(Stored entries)
• • • • •

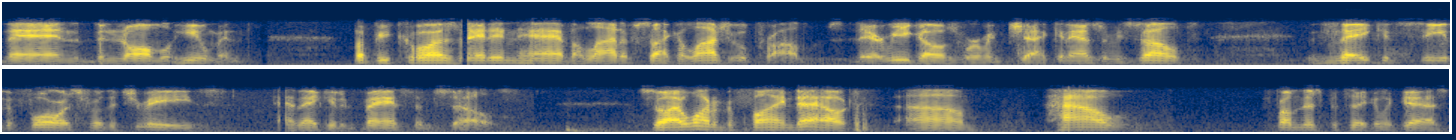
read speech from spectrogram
than the normal human, but because they didn't have a lot of psychological problems. Their egos were in check, and as a result, they could see the forest for the trees, and they could advance themselves so I wanted to find out um, how, from this particular guest,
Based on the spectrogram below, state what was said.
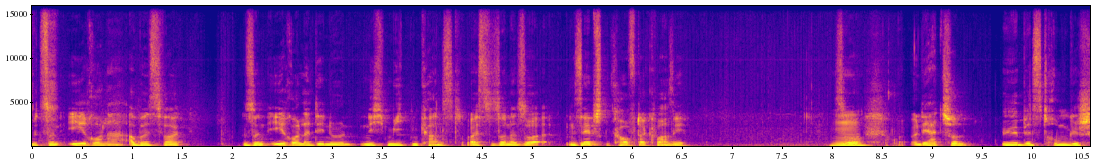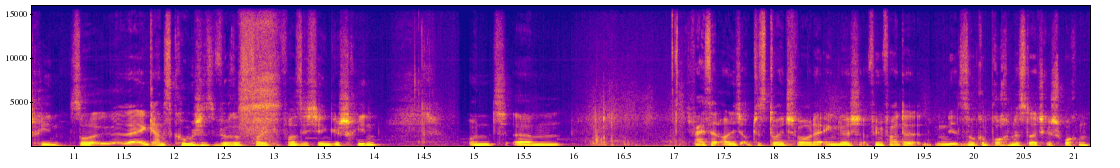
mit so einem E-Roller, aber es war so ein E-Roller, den du nicht mieten kannst, weißt du, sondern so ein selbstgekaufter quasi. So. Und der hat schon übelst rumgeschrien. So äh, ein ganz komisches, wirres Zeug vor sich hingeschrien. Und ähm, ich weiß halt auch nicht, ob das Deutsch war oder Englisch. Auf jeden Fall hat er so gebrochenes Deutsch gesprochen.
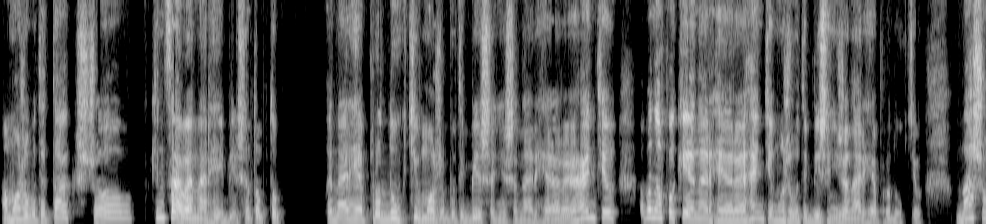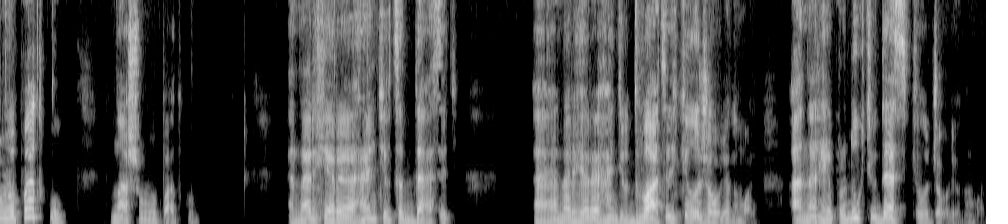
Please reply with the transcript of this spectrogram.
А може бути так, що кінцева енергія більша, тобто енергія продуктів може бути більша, ніж енергія реагентів, або навпаки, енергія реагентів може бути більша, ніж енергія продуктів. В нашому випадку, в нашому випадку, енергія реагентів це 10, е, енергія реагентів 20 кJ на моль, а енергія продуктів 10 кJ на моль.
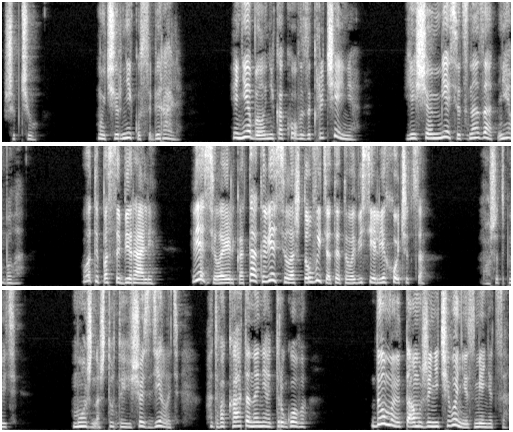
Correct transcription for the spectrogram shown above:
шепчу. Мы чернику собирали. И не было никакого заключения. Еще месяц назад не было. Вот и пособирали. Весело, Элька, так весело, что выть от этого веселья хочется. Может быть, можно что-то еще сделать, адвоката нанять другого. Думаю, там уже ничего не изменится.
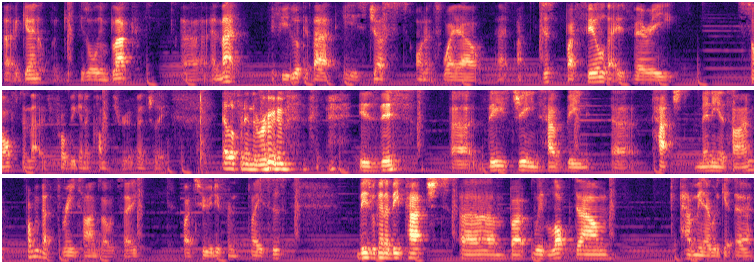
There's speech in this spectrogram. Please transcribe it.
that again is all in black. Uh, and that if you look at that, is just on its way out. Uh, just by feel, that is very soft and that is probably gonna come through eventually. Elephant in the room is this. Uh, these jeans have been uh, patched many a time, probably about three times I would say, by two different places. These were gonna be patched, um, but with lockdown, haven't been able to get there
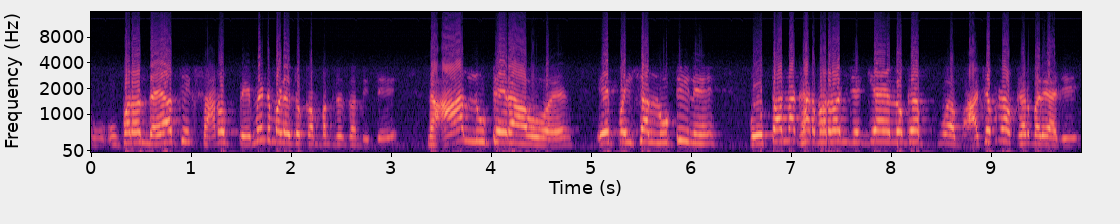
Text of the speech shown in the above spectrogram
ક- ઉપર દયાથી એક સારો પેમેન્ટ મળે તો કમ્પન્સેશન રીતે. ને આ લૂંટેરાઓએ એ પૈસા લૂંટીને પોતાના ઘર ભરવાની જગ્યાએ એ લોકો ભાજપના ઘર ભર્યા છે.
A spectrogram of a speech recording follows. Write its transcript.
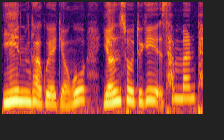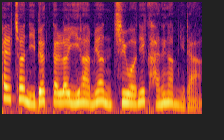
2인 가구의 경우 연소득이 3만 8,200달러 이하면 지원이 가능합니다.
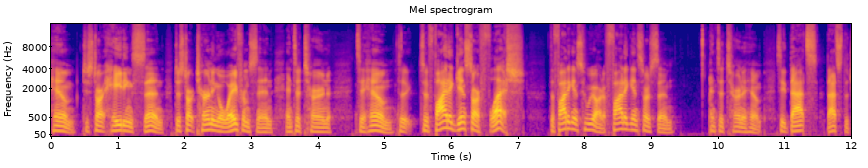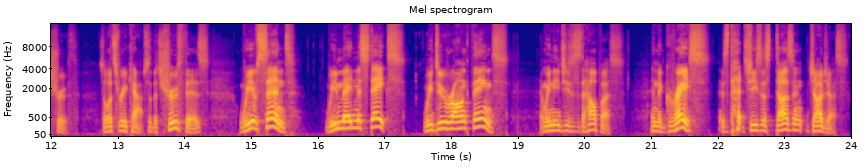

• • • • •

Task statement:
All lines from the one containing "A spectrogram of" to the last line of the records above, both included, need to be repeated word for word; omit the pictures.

Reply to the exercise:
A spectrogram of a speech recording follows. Write its transcript.
2인 가구의 경우 연소득이 3만 8,200달러 이하면 지원이 가능합니다.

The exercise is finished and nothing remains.